So I’m a longtime practitioner of Qigong, which is, it’s not a martial art, it’s a way to move your energy through moving meditation. I’ve been doing it for years, it’s always been an in-person class. Of course over the pandemic, our highly skilled instructor teacher, she has had to move everything online. Now, this is a practice where it’s very visual, we’re very connected because we’re all doing the same moves at the same time. She also does some correction, so she’ll come around the room and help you with your posturing, but all of this moved online. So over the past 18-plus months, most of us have just seen each other on screens. Recently, she’s experimented to have a smaller group of people back in a room while also paying attention to people online.
So, what has been really fascinating to watch during that process and be a part of, is how she as a facilitator needs to watch her energy, watch the energy of everyone online, and watch the energy of everyone in the physical space. So I’m going to be super fascinated to see how technically do people deal with this? As facilitators, how are we going to watch and manage our own minds around all of the different spaces that we may need to pay attention to because now we’re going to have to make sure that we are taking care of and creating space for people in an online setting as well as in-person setting.

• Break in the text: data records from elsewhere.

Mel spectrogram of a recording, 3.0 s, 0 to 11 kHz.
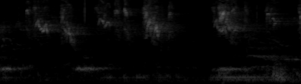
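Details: Bright, high chirps from a house sparrow on a morning, delivered in uneven rapid series, about 77 a minute, with a short pause before another burst; a faint low hum beneath.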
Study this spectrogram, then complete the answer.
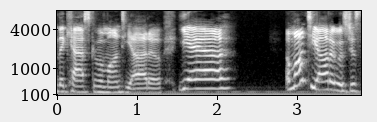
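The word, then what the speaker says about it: Amontillado: You don't know what the cask of a montiato is? What the? I had a substitute teacher pronounce it Aman Till Leato and it made me so mad.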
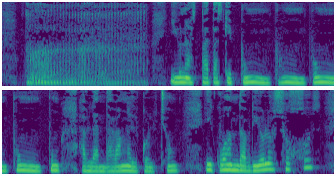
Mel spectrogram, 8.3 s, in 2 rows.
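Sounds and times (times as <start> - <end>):
giant cat purring: 0.3 - 1.9
speech: 2.1 - 8.2.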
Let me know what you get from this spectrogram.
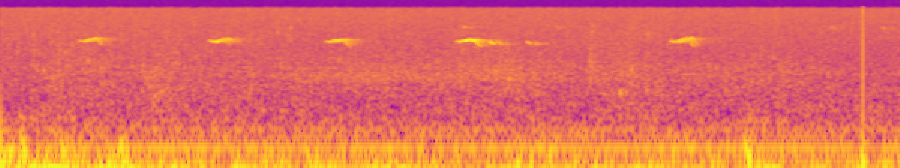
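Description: A small bird repeating a short, high chirp about once a second, over a steady low rumble.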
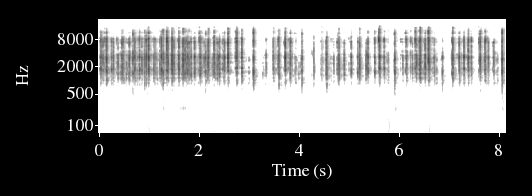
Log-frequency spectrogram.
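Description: A Keychron K4 compact mechanical keyboard with Gateron Yellow switches, grey and orange ABS plastic keycaps and a plastic and metal case, resting on a desk mat, is typed on continuously with the fingertips of both hands. Rapid, bright clacky keystrokes come in dense bursts with a brief pause near the middle, over a faint low steady hum.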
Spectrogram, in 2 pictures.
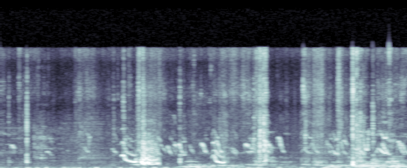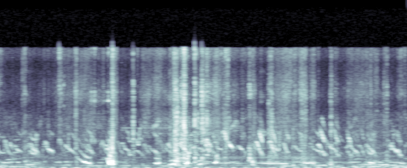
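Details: Francolin chicks being fed, a crowd of high, short descending chirps tumbling over one another, mixed with sharp taps and a low humming drone underneath.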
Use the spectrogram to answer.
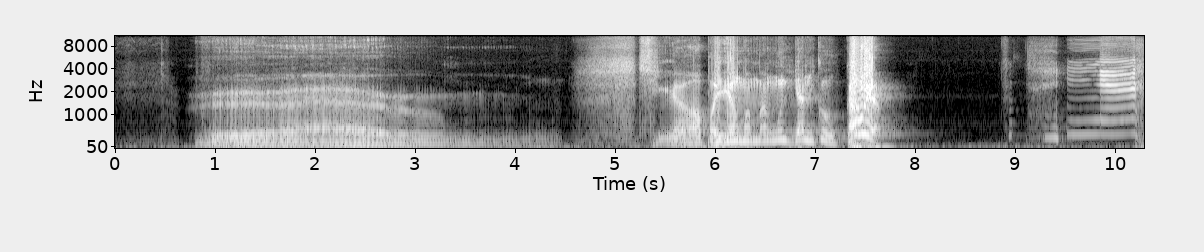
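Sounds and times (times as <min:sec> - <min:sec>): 
speech: 0:00.8 - 0:01.7, 0:05.8 - 0:07.7
voice imitating a lion's growl: 0:00.8 - 0:04.5.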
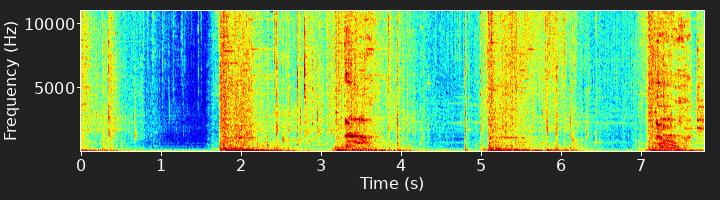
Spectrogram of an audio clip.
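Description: Cartoon sound effects of a large robot creature stomping on a rocky cave floor: four heavy crashing thuds with rumble, each fading out, mixed with rocks breaking and falling, over background music.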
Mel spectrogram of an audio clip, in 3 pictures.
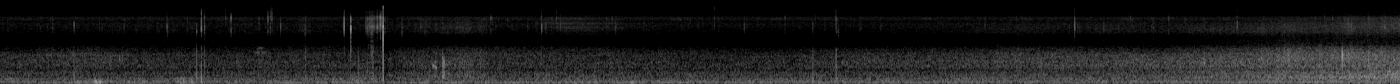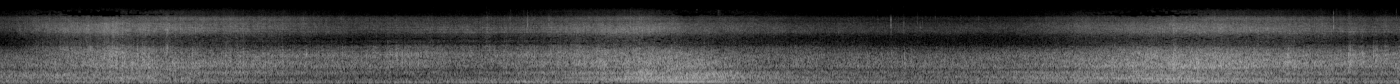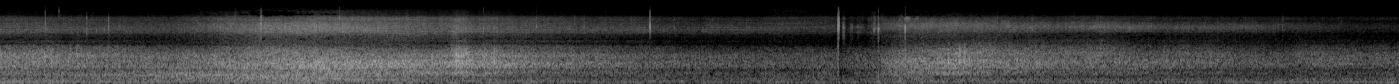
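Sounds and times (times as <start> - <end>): tyres hissing through snow: 4.1 - 6.4, 11.8 - 41.9.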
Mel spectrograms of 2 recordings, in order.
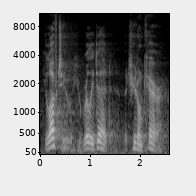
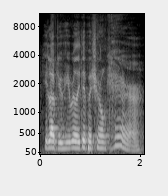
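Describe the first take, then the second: First: There are short pauses between phrases. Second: It runs on with no pauses.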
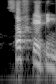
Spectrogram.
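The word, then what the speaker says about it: suffocating: सफोकेटिंग सही उच्चारण है सफोकेटिंग ज्यादा सही उच्चारण है सफोकेटिंग सफोकेटिंग यानी दम घुट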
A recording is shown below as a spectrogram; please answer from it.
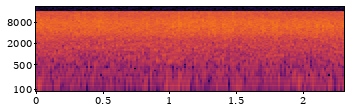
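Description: Steady outdoor background hiss with irregular low rumbles.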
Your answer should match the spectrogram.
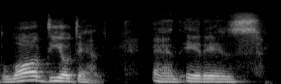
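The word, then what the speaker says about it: deodand: what is it again it's called law of deodon and it is spelled uh d like david e like echo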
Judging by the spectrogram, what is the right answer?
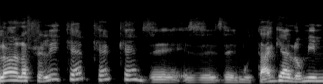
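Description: Dry and close with no echo, a man's fairly high voice moves at a moderate pace with very wide pitch swings. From Israel, Be'er Sheva. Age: 60s. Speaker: author and historian. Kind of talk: interview.

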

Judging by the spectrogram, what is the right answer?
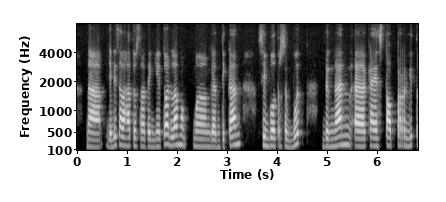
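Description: A woman's fairly slow, monotone delivery with flat intonation and fairly low pitch. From East Java, Indonesia. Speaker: textile design researcher. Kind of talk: interview.

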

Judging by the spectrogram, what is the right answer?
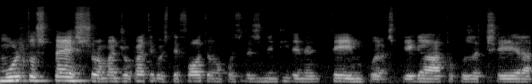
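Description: A man with an unremarkable speaking voice talks in a fairly high pitch with fairly even intonation and big swings in loudness. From Piedmont, Italy (Vercelli). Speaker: podcast host. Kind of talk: casual chat. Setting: live stream.

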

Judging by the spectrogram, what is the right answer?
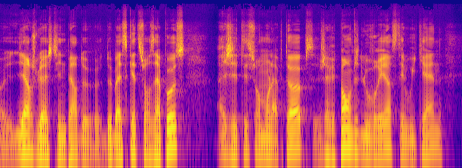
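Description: A man with an unremarkable speaking voice talks at a moderate pace, with a fairly low pitch and fairly even intonation. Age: 40s. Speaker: podcast host and entrepreneur. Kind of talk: interview. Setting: office.

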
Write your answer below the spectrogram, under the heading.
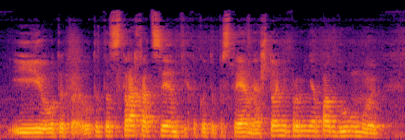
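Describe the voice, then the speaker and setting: With audible room echo, a man speaks at a medium pitch in a dark, mellow tone. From Moscow, Russia. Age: 20s. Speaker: recovering addict, AA speaker. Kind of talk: personal testimony.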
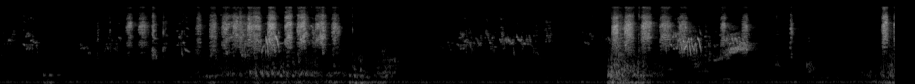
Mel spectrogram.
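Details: Several budgerigars chirping together in quick, rasping warbled bursts of high notes, pausing briefly before another loud chattering run and a final sharp chirp.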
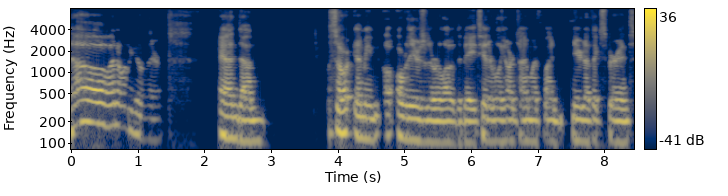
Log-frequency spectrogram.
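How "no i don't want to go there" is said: play-acted high-pitched small child scream. Retelling refusing to be taken to church as a small child: imitating own childhood screaming. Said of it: "screaming out".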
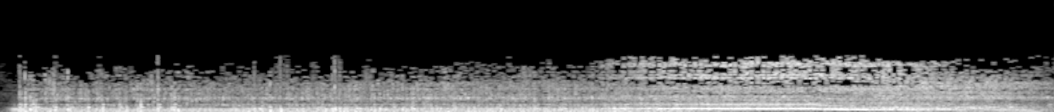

I think it’s going to be just a huge challenge and really, really interesting to watch.
Douglas: Yeah, we are certainly very intrigued and have been doing our part to push things forward with the hybrid guide we released and there’s definitely going to be hybrid elements of the Control the Room Conference this year. So, super excited about all of that and just watching how things develop because I think the technology is going to get better and better to support different use cases and needs. So yeah, that’s really cool and we’ll all be watching that together and contributing in ways that we can to move it forward.
So with that, I just want to say that it was a pleasure having you on the show. Just want to give you a moment to leave our listeners with a final thought.
Paula: Well, thank you. So I do have a final thought. My final thought is, when you run across someone that you find intriguing, I want to challenge you to go ahead and approach that person, whether that’s online or in-person, and have a conversation about anything that is… whether it’s somewhat trivial in your mind or something deep, just anything that intrigues you about that person, because that is how we met actually, Douglas, is we were at a conference together, a design sprint conference. And I was fascinated by facilitation and I decided to approach you and ask you about it, and here we are. So you never know what’s going to happen you approach someone that you think is intriguing. So that’s my challenge to everyone because there are lots of possibilities there.
People can find me at PaulaRosecky.com and I currently am holding some shorter coaching sessions with the topic around how to manage your mother from another culture. This came out of some workshops that I’ve been doing recently and I see the need out there. I also spend a lot of time on LinkedIn, so I hope to see you there.
Douglas: Excellent, well Paula, thank you so much for joining me today. It’s been a pleasure chatting and I look forward to talking to you soon.
Paula: Thanks Douglas, it’s been a pleasure.
Douglas: Thanks for joining me for another episode of Control the Room. Don’t forget to subscribe to receive updates when new episodes are released. If you want more, head over to our blog where I post weekly articles and resources about working better together. Voltagecontrol.com.